After the publication this week of a proposed rule from CMS that would specify the requirements and qualifications needed for O&P practitioners and suppliers, the National Association for the Advancement of Orthotics and Prosthetics have praised the announcement, calling it a “tremendous” milestone for the O&P profession.
“This is tremendous,” Peter W. Thomas, JD, general counsel for the National Association for the Advancement of Orthotics and Prosthetics (NAAOP), said in a corresponding YouTube video. “This is a broad interpretation of the statutory provision and it helps us and bolsters some of the arguments that we have been making on related policy issues. For instance, it clearly separates further durable medical equipment from O&P care.”

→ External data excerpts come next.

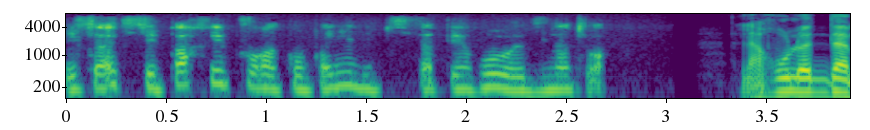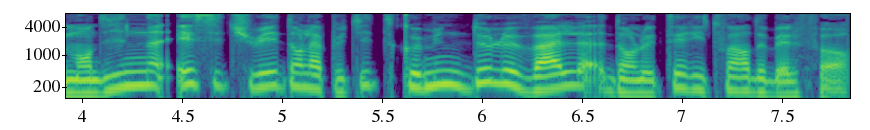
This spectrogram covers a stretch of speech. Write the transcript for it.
et c'est vrai que c'est parfait pour accompagner des petits apéros euh, dînatoires. La roulotte d'Amandine est située dans la petite commune de Leval dans le territoire de Belfort.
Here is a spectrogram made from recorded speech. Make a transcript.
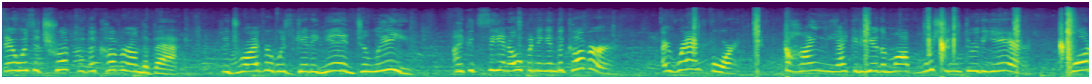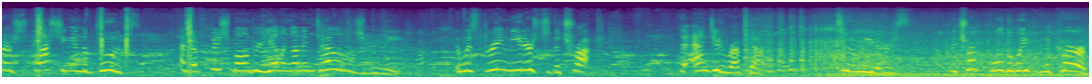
There was a truck with a cover on the back. The driver was getting in to leave. I could see an opening in the cover. I ran for it. Behind me, I could hear the mop whooshing through the air, water splashing in the boots, and the fishmonger yelling unintelligibly. It was three meters to the truck. The engine revved up. Two meters. The truck pulled away from the curb.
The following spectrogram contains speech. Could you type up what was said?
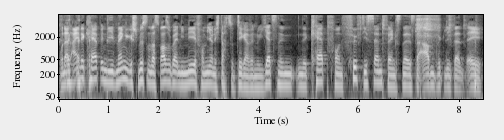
Und dann eine Cap in die Menge geschmissen und das war sogar in die Nähe von mir und ich dachte so, Digga, wenn du jetzt eine, eine Cap von 50 Cent fängst, ne, ist der Abend wirklich, da, ey,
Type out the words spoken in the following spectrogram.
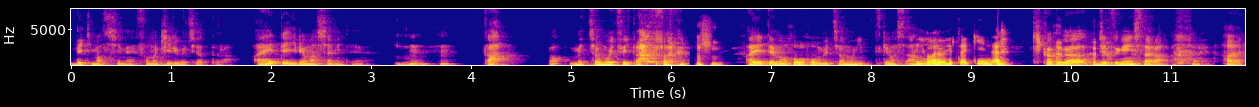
できますしね、その切り口やったら。あえて入れましたみたいな。ううんうん。あ、あ、めっちゃ思いついた。それ。あえての方法めっちゃ思いつきました。あの、今めっちゃ気になる。企画が実現したら、はい。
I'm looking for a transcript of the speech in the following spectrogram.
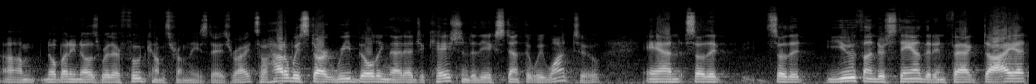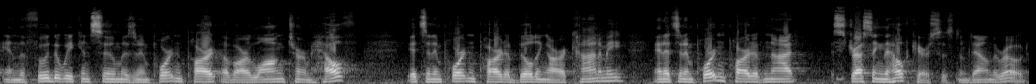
Um, nobody knows where their food comes from these days, right? So, how do we start rebuilding that education to the extent that we want to? And so that so that youth understand that, in fact, diet and the food that we consume is an important part of our long term health. It's an important part of building our economy, and it's an important part of not stressing the healthcare system down the road.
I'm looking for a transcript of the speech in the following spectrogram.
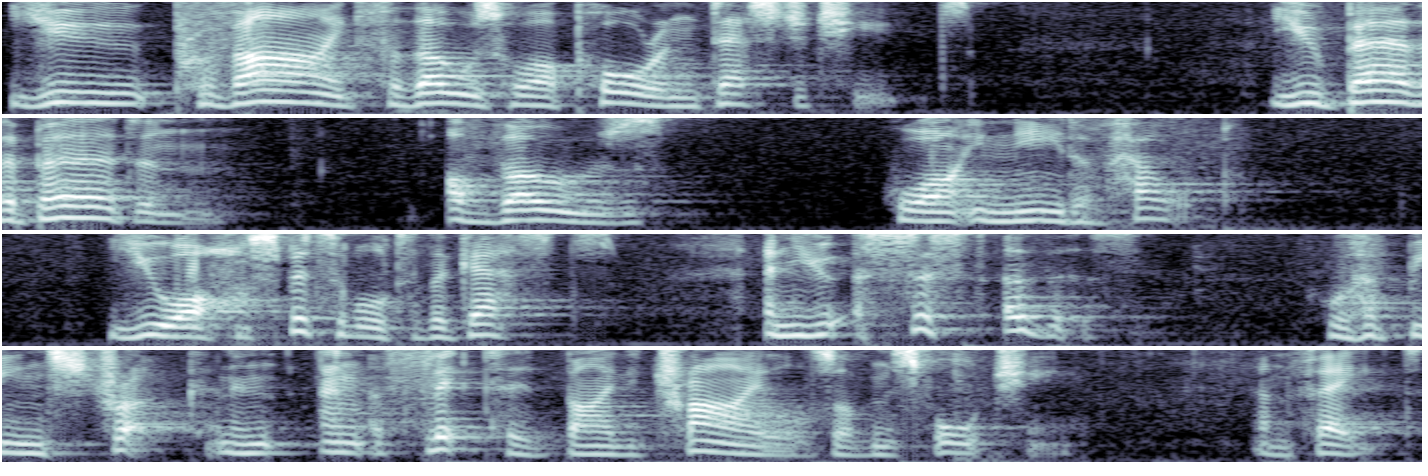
you provide for those who are poor and destitute. You bear the burden of those who are in need of help. You are hospitable to the guests and you assist others who have been struck and, and afflicted by the trials of misfortune and fate.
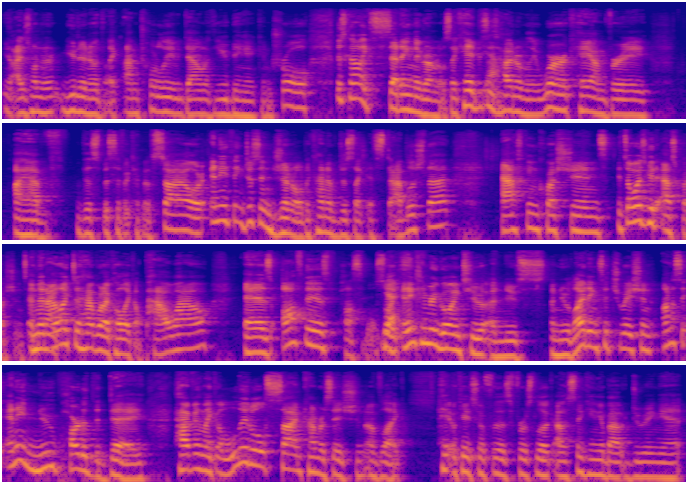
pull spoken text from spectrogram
you know, I just want you to know that like I'm totally down with you being in control. Just kind of like setting the ground rules. Like, hey, this yeah. is how I normally work. Hey, I'm very I have this specific type of style or anything just in general to kind of just like establish that. Asking questions. It's always good to ask questions. And then I like to have what I call like a powwow as often as possible. So yes. like anytime you're going to a new a new lighting situation, honestly, any new part of the day, having like a little side conversation of like, hey, okay, so for this first look, I was thinking about doing it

The Benefits Improvement and Protection Act of 2000 (BIPA) Section 427 states no payment shall be made by the Medicare program to any practitioner or supplier of custom orthotics or prosthetics who is not qualified to provide an appropriate level of care.
According to the statement by the NAAOP, the rule would require any practitioner or supplier that provides custom orthotics or prosthetics be licensed if the state in which they practice has O&P licensure, or they must be trained and educated to provide and manage custom O&P care, and be certified by either the American Board for Certification in Orthotics Prosthetics and Pedorthics, the Board of Certification/Accreditation or an accreditation organization approved by the HHS secretary.
“This is a major milestone for the O&P profession,” the statement noted. “It treats O&P practitioners in a similar manner to physicians and therapists for the purpose of providing custom O&P patient care. The proposed rule also bolsters the profession’s contention that the prosthetist’s and orthotist’s clinical records should be considered part of the patient’s medical record, and it further separates O&P from [durable medical equipment] DME.”
While the rule has benefits, the statement noted, “there is a downside to the breadth with which CMS interpreted these provisions of the Medicare law. [Since] the nominee for Secretary of HHS is an orthopedic surgeon who may be sympathetic to any potential physician resistance to this draft rule, NAAOP and its sister O&P organizations will have to think strategically about their comments to CMS on this issue and, above all, ensure that the rule is published as soon as possible in final form.”
There are at least two additional policy issues on which the NAAOP and other O&P organizations are likely to comment, the statement noted. The first involves the definition of a “fabrication facility,” which could “conflate central fabrication and patient care facilities.” The second involves a proposal to revoke the supplier number for any provider or supplier who submits a Medicare claim for payment without complying with this new regulation.
“We will have to think strategically about how we embark upon our comment letter, and in what we say and do, both to Congress and [HHS],” Thomas said. “Those are things we will continue to work on and discuss over the next several weeks, but you can be assured that the NAAOP, in working with its alliance partners, will be submitting comments.”
CMS will accept comments on the rule until March 13.
The full proposed rule can be found at https://s3.amazonaws.com/public-inspection.federalregister.gov/2017-00425.pdf?utm_campaign=pi%20subscription%20mailing%20list&utm_source=federalregister.gov&utm_medium=email.